With these words from the legendary storyteller J.R.R. Tolkien, the existence of this particular biopic feels… off. It fits in with the standard modern depiction of creative minds, winding imagination and history together to depict an artist on the brink of something that they have to create, if only to settle their own demons. Biography that treats art as allegory for the artist. Knowing that the Tolkien estate has disavowed this film, this feels like it’s already on an uphill trudge to justify itself as an art work. Even without having seen the film for themselves, the estate might have a point in not approving this.
But while the approval of the man himself will never be known, it helps that this film does a certain degree of justice to his legacy and his work. Embodied with idealistic fervour by Nicholas Hoult, his performance combined with the scripting convey a lot of what makes Tolkien such a beloved writer: His willingness to bond rather than break off from others, his intuition when it came to the power of art, and of course, his masterful understanding of language that would form a crucial foundation in his literary universe.
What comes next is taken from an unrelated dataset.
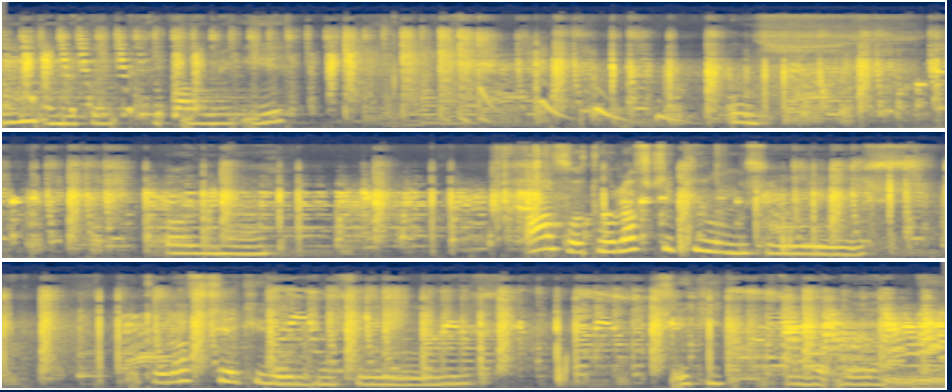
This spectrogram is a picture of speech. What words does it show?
Amerikan yemek iyi. Of. Oyna. Aa fotoğraf çekiyormuşuz. Fotoğraf çekiyormuşuz. Çekik. Ne?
This is somewhat to the film’s detriment, since the story spends an almost overindulgent amount of time discussing linguistics and the written word, overshadowing a lot of the other aspects, including Tolkien’s connection to his faith. Of course, it’s difficult to get too annoyed about that, since the scenes that dive head-long into the mechanics of language make for quite enthralling dialogue. Crafting artificial languages is one of the trickier aspects of narrative worldbuilding, something that Tolkien remains one of the few true masters of, so highlighting one of the key elements that made him truly extraordinary feels apt.
As for the visuals, director Dome Karukoski (Tom of Finland) and frequent collaborator Lasse Frank as cinematographer leave traces of the works we all know throughout the film, almost as if they’re dreams being filtered through the camera lens.
This results in a fair bit of direct visual reference to Peter Jackson’s adaptations (as well as retroactive ribbing of the length of said adaptations), but for the most part, it manages to maintain its own aesthetic identity without leaning too hard on the audience’s nostalgia. From the dusky haze of fire on the front line in France to the regal opulence of a tea room, it does just enough to not be completely overshadowed by the deliciously quippy dialogue.
The depiction we get of Tolkien is that of a warrior poet, one who had to work his way through everyone else’s preconceptions about him and the potential of his art. It may serve as the latest biopic in a trend, but for those who appreciate his work, the creative process, or even just the nature of language, it gets the job done.